EgyptAir crash: Egyptian navy recovers human remains
Egyptian military confirms it has found more wreckage in the search for Flight MS804
Egypt’s civil aviation ministry confirmed on Friday that the Egyptian military had found more wreckage and human remains believed to belong to those on board an EgyptAir flight that crashed in the Mediterranean.
“The Egyptian navy was able to retrieve more debris from the plane, some of the passengers’ belongings, human remains, and plane seats. The search is ongoing,” the ministry said in a statement.
The aircraft was carrying 56 passengers and 10 crew, including three security personnel. The airline said two babies and one child were on board.
The navy was searching an area about 290km north of the port city of Alexandria, just south of where the signal from the plane was lost early on Thursday.
There was no sign of the bulk of the wreckage, or of a location signal from the “black box” flight recorders.
Earlier on Friday, authorities confirmed luggage, two seats and a body part had been recovered during the search.
“A short while ago we were briefed by the Egyptian authorities ... on the discovery of a body part, a seat and baggage just south of where the aircraft signal was lost,” Greek defence minister Panos Kammenos told reporters in Athens.

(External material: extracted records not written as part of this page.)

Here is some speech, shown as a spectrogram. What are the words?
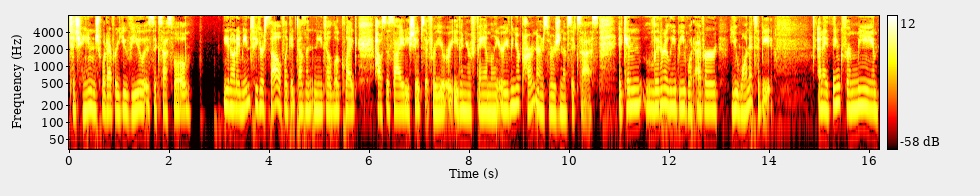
to change whatever you view as successful. You know what I mean? To yourself. Like it doesn't need to look like how society shapes it for you, or even your family, or even your partner's version of success. It can literally be whatever you want it to be. And I think for me,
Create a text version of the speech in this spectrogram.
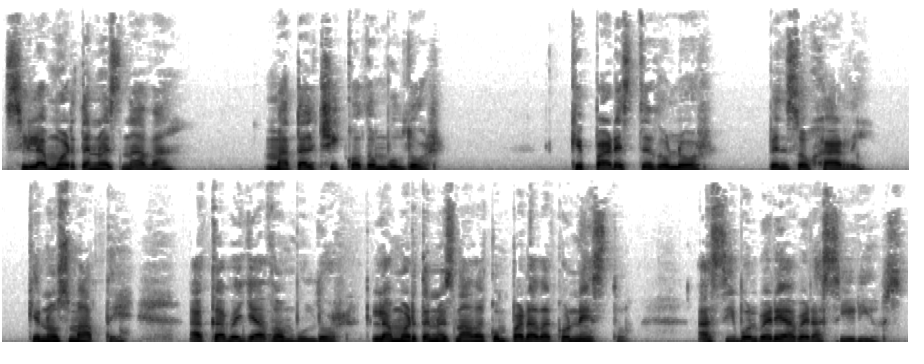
Si la muerte no es nada, mata al chico, don Buldor. Que pare este dolor, pensó Harry. Que nos mate. Acabe ya, don Buldor. La muerte no es nada comparada con esto. Así volveré a ver a Sirius.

Mr Kammenos reiterated that Greek radars picked up sharp swings in the plane’s trajectory as it plunged from a cruising altitude to 15,000ft, before vanishing from radars.
EgyptAir chairman Safwat Moslem told Egyptian state television on Friday that the radius of the current search area for the crashed plane was 64km but this would be expanded as necessary.
The news came before reports in US media that there were smoke alerts aboard the flight minutes before it crashed.
However, a US official characterised the report as an unconfirmed rumour.
BREAKING: EgyptAir official says more wreckage of the missing plane found, including body parts, luggage and passengers' seats.— The Associated Press (@AP) May 20, 2016
CNN said it obtained the data through a screengrab from an Egyptian source, and said the data came from an automatic system aboard the plane called the Aircraft Communications Addressing and Reporting System (ACARS).
ACARS routinely downloads flight data to the airline operating the aircraft.
Meanwhile, the European Space Agency reported on Friday that a satellite had spotted a potential oil slick in the Mediterranean about 40km southeast of the plane’s last known location.
However, the agency said there is “no guarantee” the slick is from the missing flight.
Although suspicions pointed towards Islamist militants who blew up another airliner over Egypt just seven months ago, no group has claimed responsibility for the crash more than 24 hours after the flight’s disappearance.
Egyptian prime minister Sherif Ismail said on Thursday that it was too early to rule out any explanation for the disaster.
However, the country’s aviation minister said a terrorist attack was more likely than a technical failure.
Three French investigators and a technical expert from Airbus arrived in Cairo early on Friday to help investigate the fate of the missing plane, airport sources said.
France is participating in an Egypt-led investigative committee into the incident as it is the country where the plane was manufactured and the one with the second-most number of passengers, 15, on board.
Egyptian president Adbel Fattah al-Sisi has offered condolences for those on board, which amounted to Cairo’s official confirmation of their deaths.
The plane was manufactured in 2003. Its captain, Mohamed Said Shoukair, had 6,275 flying hours’ experience. He did not send a distress signal.
Confusion over wreckage
EgyptAir initially claimed it had found part of the wreckage and life jackets belonging to MS804 near the island of Karpathos, east of Crete, but the airline’s vice-president, Ahmed Adel, later said: “We stand corrected.”
He added that the recovered debris “is not our aircraft”.
Officials from a number of US agencies told Reuters that a US review of satellite imagery so far had not produced any signs of an explosion.
With its archaeological sites and Red Sea resorts, Egypt is a traditional destination for Western tourists.
But the industry has been badly hit by the downing of a Russian Metrojet flight last October, in which all 224 people on board were killed, as well as by an Islamist insurgency and a string of bomb attacks.